Evolution of Fault Tolerance in PostgreSQL: Time Travel

Evolution of Fault Tolerance in PostgreSQL: Time Travel

2ndQuadrant, Featured, Gulcin's PlanetPostgreSQL, PostgreSQL
PostgreSQL is an awesome project and it evolves at an amazing rate. We’ll focus on evolution of fault tolerance capabilities in PostgreSQL throughout its versions with a series of blog posts. This is the third post of the series and we’ll talk about timeline issues and their effects on fault tolerance and dependability of PostgreSQL. If you would like to witness the evolution progress from the beginning, please check the first two blog posts of the series: Evolution of Fault Tolerance in PostgreSQL  Evolution of Fault Tolerance in PostgreSQL: Replication Phase  Timelines The ability to restore the database to a previous point in time creates some complexities which we’ll cover some of the cases by explaining failover (Fig. 1), switchover (Fig. 2) and pg_rewind (Fig (more…)

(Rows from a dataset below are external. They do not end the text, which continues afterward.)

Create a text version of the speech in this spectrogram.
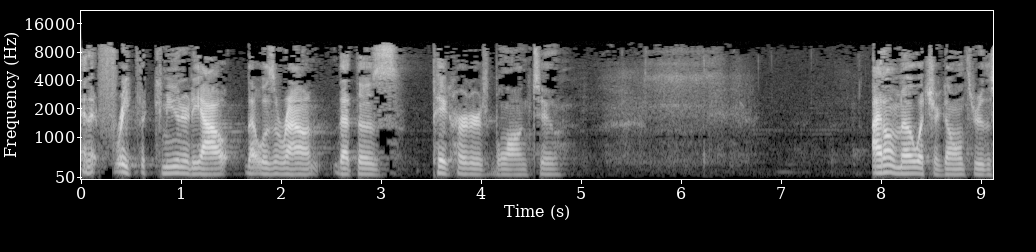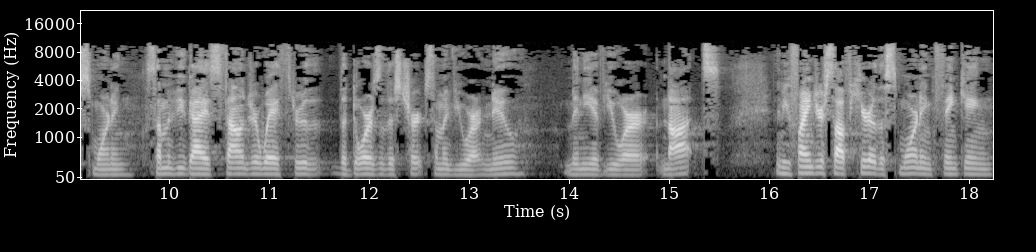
And it freaked the community out that was around that those pig herders belonged to. I don't know what you're going through this morning. Some of you guys found your way through the doors of this church. Some of you are new. Many of you are not. And you find yourself here this morning thinking,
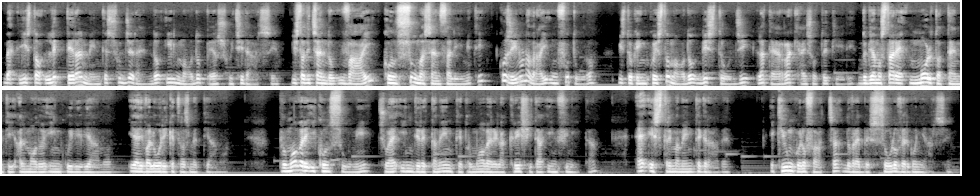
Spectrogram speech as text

Working Together to create an Open Source World

2ndQuadrant
Last week, 2ndQuadrant's Gabriele Bartolini was privileged to speak at IBM Italia's Open Innovation event in Milan, Italy. At this event, IBM highlighted the strengths of open source such as flexibility, continuous innovation, and a collaborative community. With the impact of open source growing rapidly on business decisions, members of the open source and PostgreSQL communities are working together to educate and empower the growth of this movement. Gabriele not only shared the unique 2ndQuadrant experience of open source and PostgreSQL but gave an overview of the global community that is PostgreSQL. Gabriele explained how a free and open license, combined with innovation and progression are all positive aspects of migrating to PostgreSQL while still maintaining business (more…)
Evolution of Fault Tolerance in PostgreSQL: Replication Phase

Evolution of Fault Tolerance in PostgreSQL: Replication Phase

2ndQuadrant, Featured, Gulcin's PlanetPostgreSQL, PostgreSQL
PostgreSQL is an awesome project and it evolves at an amazing rate. We’ll focus on evolution of fault tolerance capabilities in PostgreSQL throughout its versions with a series of blog posts. This is the second post of the series and we'll talk about replication and its importance on fault tolerance and dependability of PostgreSQL. If you would like to witness the evolution progress from the beginning, please check the first blog post of the series: Evolution of Fault Tolerance in PostgreSQL PostgreSQL Replication Database replication is the term we use to describe the technology used to maintain a copy of a set of data on a remote system.  Keeping a reliable copy of a running system is one of the biggest concerns of redundancy and we all like maintainable, easy-to-use and (more…)